Tuesday, April 26, 2005
Springsteen Kicks off New Tour in Detroit
Solo tour a showcase for Springsteen
New songs, old hits get superb treatment
April 26, 2005
BY BRIAN McCOLLUM
DETROIT FREE PRESS POP MUSIC CRITIC
FOUR STARS out of four
Fox Theatre, Detroit
On a night sometimes wistful, often cutting, Bruce Springsteen commanded the Fox Theatre stage Monday as he pared some of his preeminent songs down to their core.
Feeling his way confidently through the opening show of his new two-month tour, Springsteen delivered on an emotionally hair-tingling set, reinterpreting past classics and introducing material from the album "Devils & Dust," in stores today.
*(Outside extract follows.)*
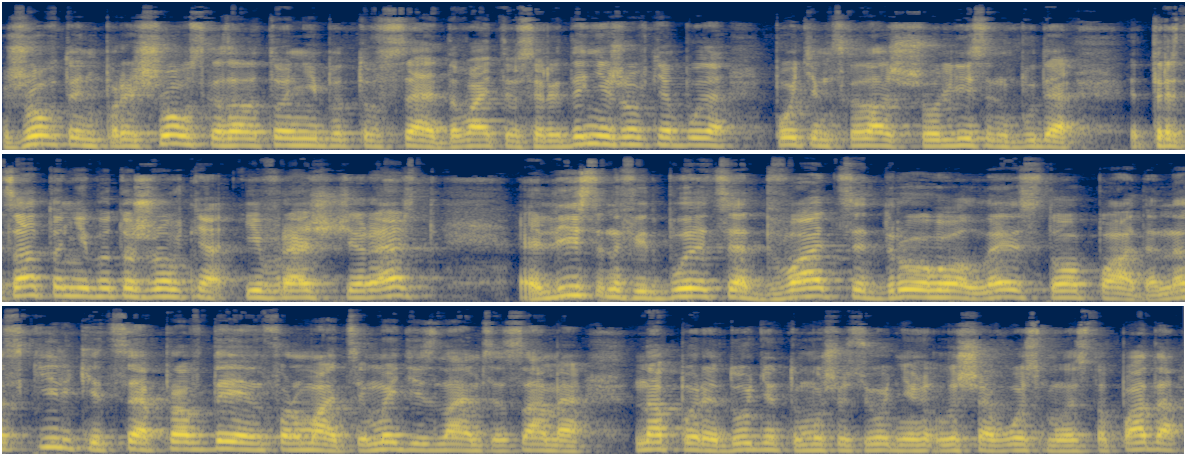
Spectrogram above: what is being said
Жовтень прийшов, сказали, то нібито все. Давайте в середині жовтня буде. Потім сказали, що лістинг буде 30 нібито жовтня, і врешті-решт. Лістинг відбудеться 22 листопада. Наскільки це правдива інформація, ми дізнаємося саме напередодні, тому що сьогодні лише 8 листопада.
Alternately standing alone with a guitar and seated at a piano, the 55-year-old artist staged what was in many ways a sequel to his much-acclaimed solo outing a decade ago.
Springsteen took the stage to a standing ovation and familiar cries of "Bruuuce" from the capacity crowd of about 4,600, which watched as he pulled out a harmonica, crouched over and launched into a dark, unearthly rendition of "Reason to Believe" from 1982's "Nebraska." He often worked like a man possessed inside the immaculately lit Fox during the two-hour-plus show, which coupled material from the new album -- which he frequently described as "a record about mothers and sons"-- with chestnuts stretching back 30 years.
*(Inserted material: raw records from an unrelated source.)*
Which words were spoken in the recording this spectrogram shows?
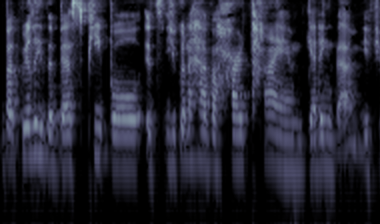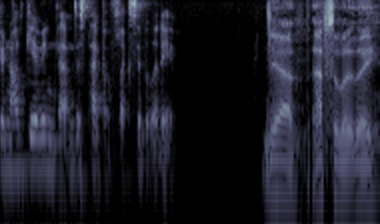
but really the best people it's you're going to have a hard time getting them if you're not giving them this type of flexibility. Yeah absolutely.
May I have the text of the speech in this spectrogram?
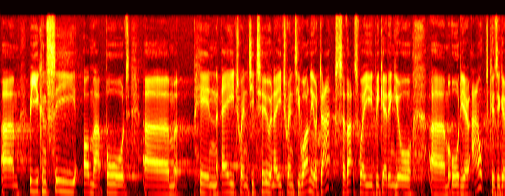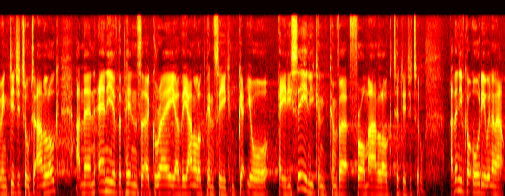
Um, but you can see on that board um, pin A22 and A21, your DACs. So that's where you'd be getting your um, audio out because you're going digital to analog. And then any of the pins that are gray are the analog pins, so you can get your ADC and you can convert from analog to digital. And then you've got audio in and out.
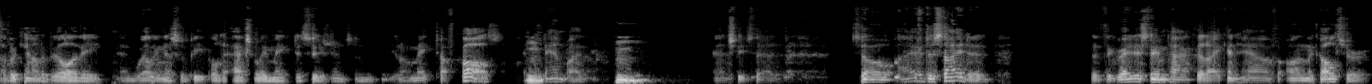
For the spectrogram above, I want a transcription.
of accountability and willingness of people to actually make decisions and you know make tough calls and Mm. stand by them." Mm. And she said, "So I've decided that the greatest impact that I can have on the culture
Among the latter were incandescent readings of "For You" and "Racing In the Streets" at the piano, which offered Springsteen a fresh canvas for the older work and allowed him to reveal an impressive facility on the keys.
Before a pointed, urgent "Youngstown," Springsteen dedicated the tune to "my good friend Tommy Morello," the guitarist performing next door with Audioslave at the State Theatre. On "Highway Patrolman," he took turns jabbing and strumming at his guitar while rendering the song's narrative with a lonesome but penetrating vocal.
It wasn't just the old stuff that stood up. While the lyrically clumsy "Black Cowboys" fell flat, most of the new material held its own on a night devoted to showcasing Springsteen's songwriting skills. "Long Time Comin'," an older song getting its first public release, sounded like a gorgeous classic, as "Jesus Was An Only Son" and the show-opening "Devils & Dust" were performed with an edgy energy.
"The Rising," title track from Springsteen's 2002 record, showed why it likely has earned a permanent spot in his live repertoire, retaining its anthemic power even when delivered by just a voice and guitar.
Springsteen carried an easy demeanor as he talked the audience through the new album's songs, seemingly relaxed as he embarked on his globe-trotting jaunt. Like the 1995 acoustic tour supporting "The Ghost of Tom Joad," this was a chance for Springsteen to go into character, playing the role of wise, poetic troubador.
While it's a role that certainly pleases Springsteen himself, it's clearly well received by fans too, and for good reason. Monday showed us the side of the artist from which the rest of it all springs: the bare bones of his melodies and words, treated just enough to take on new life and left raw enough to keep their pure parts.
Contact BRIAN McCOLLUM at 313-223-4450 or email@example.com.